This story came together incredibly slowly for me. It began with nothing more than a fascination with the extinction of the Tasmanian tiger. My daughter — a first-grader by this time — was working on her annual school interest project, a researched report and presentation on any chosen topic. She chose Tasmanian tigers. We made several trips to the library for books. We scoured the Internet so that I could print her articles on the tigers. We watched the Youtube video Katya watches in my story — a few seconds of moving black-and-white footage of Benjamin circling his enclosed paddock at the Hobart Zoo. 2
In helping my daughter collect her research, I found myself fascinated too. I read all that I could find on Tasmanian tigers, including Margaret Mittelbach’s and Michael Crewdson’s book Carnivorous Nights: On the Trail of the Tasmanian Tiger. In this process, I discovered the word “endling,” meaning the last recorded individual member of a species. What a word!
In the meantime, I was working on a story-start that was going nowhere. A few years before, during the Evergreen State Fair, I had sat eating an ice cream cone on a picnic table bench while a man walked a massive, leashed tortoise around a nearby patch of grass. The image was weird and lovely, and I knew it belonged in fiction, so I kept writing it, re-writing it, trying to figure out the story to which it belonged.
I also thought about my own history. What could I mine from my life for this story? During my adolescence, I was hospitalized for just over a month with severe anorexia nervosa. I remember that hospitalization only thinly. I was young (13), and quite sick, and the whole experience was surreal even as I lived it. The memories I can pick at from that period are odd and disembodied from any clear narrative, and remembering them is like looking through a foggy pair of binoculars at something very far off. Still, there’s so much to unearth there — good story material, if I can attach it to other bits-and-bobs.
This is what I did in writing “Endlings.” As I re-wrote and re-wrote the scene of the man walking his leashed tortoise, I realized he had an audience of girls. He was on the hospital’s lawn, and the girls were Katya’s young patients — among them Simone, who was carrying in her mind and her heart Benjamin, the Tasmanian tiger. And all of them — the refugee Katya, the starving Simone, and Benjamin — were endlings, of a sort. All of them separate, different, misunderstood. All of them hanging onto survival in the aftermath of their own disasters.
I go back to my daughter’s question then: What animal are you, Mama?
In the morning after she asks this, I tell her I’ve thought about it, and I’m a scavenger. Maybe a crow. Maybe a vulture. Definitely something with wings.

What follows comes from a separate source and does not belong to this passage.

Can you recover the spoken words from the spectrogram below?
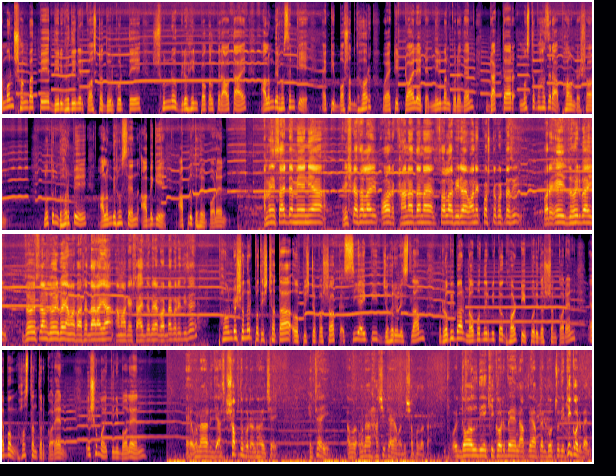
এমন সংবাদ পেয়ে দীর্ঘদিনের কষ্ট দূর করতে শূন্য গৃহহীন প্রকল্পের আওতায় আলমগীর হোসেনকে একটি বসতঘর ও একটি টয়লেট নির্মাণ করে দেন ডাক্তার মোস্তফা হাজরা ফাউন্ডেশন। নতুন ঘর পেয়ে আলমগীর হোসেন আবেগে আপ্লুত হয়ে পড়েন। আমি সাইডটা মেয়ে নিয়ে রিক্সা চালাই খানা দানা চলাফেরা অনেক কষ্ট করতেছি। পরে এই জহির ভাই জহির ইসলাম জহির ভাই আমার পাশে দাঁড়াইয়া আমাকে সাহায্য করে ঘরটা করে দিছে। ফাউন্ডেশনের প্রতিষ্ঠাতা ও পৃষ্ঠপোষক সিআইপি জহিরুল ইসলাম রবিবার নবনির্মিত ঘরটি পরিদর্শন করেন এবং হস্তান্তর করেন। এ সময় তিনি বলেন ওনার যে আজকে স্বপ্ন পূরণ হয়েছে এটাই ওনার হাসিটাই আমাদের সফলতা। ওই দল দিয়ে কি করবেন আপনি আপনার গোত্র দিয়ে কি করবেন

She shakes her head, offended at this suggestion. “Vultures are dirty. They eat dead things. They mean bad luck.”
“Maybe,” I say. “Everyone has to survive, though, don’t they?”

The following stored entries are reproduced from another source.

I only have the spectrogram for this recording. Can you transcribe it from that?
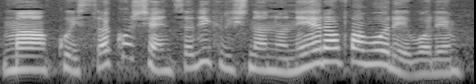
ma questa coscienza di Krishna non era favorevole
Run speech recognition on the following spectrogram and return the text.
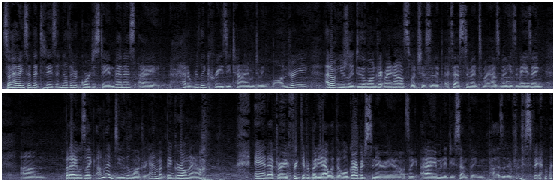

I leave her thinking about it. To me, though, it’s not offensive at all. Story construction can be an unseemly, messy business, but I don’t know another way. And, anyhow, I like the metaphor. I like the idea that the life I’ve set up for myself in writing short fiction means being able to find beauty and use and meaning in the overlooked, the abandoned, the wrecks.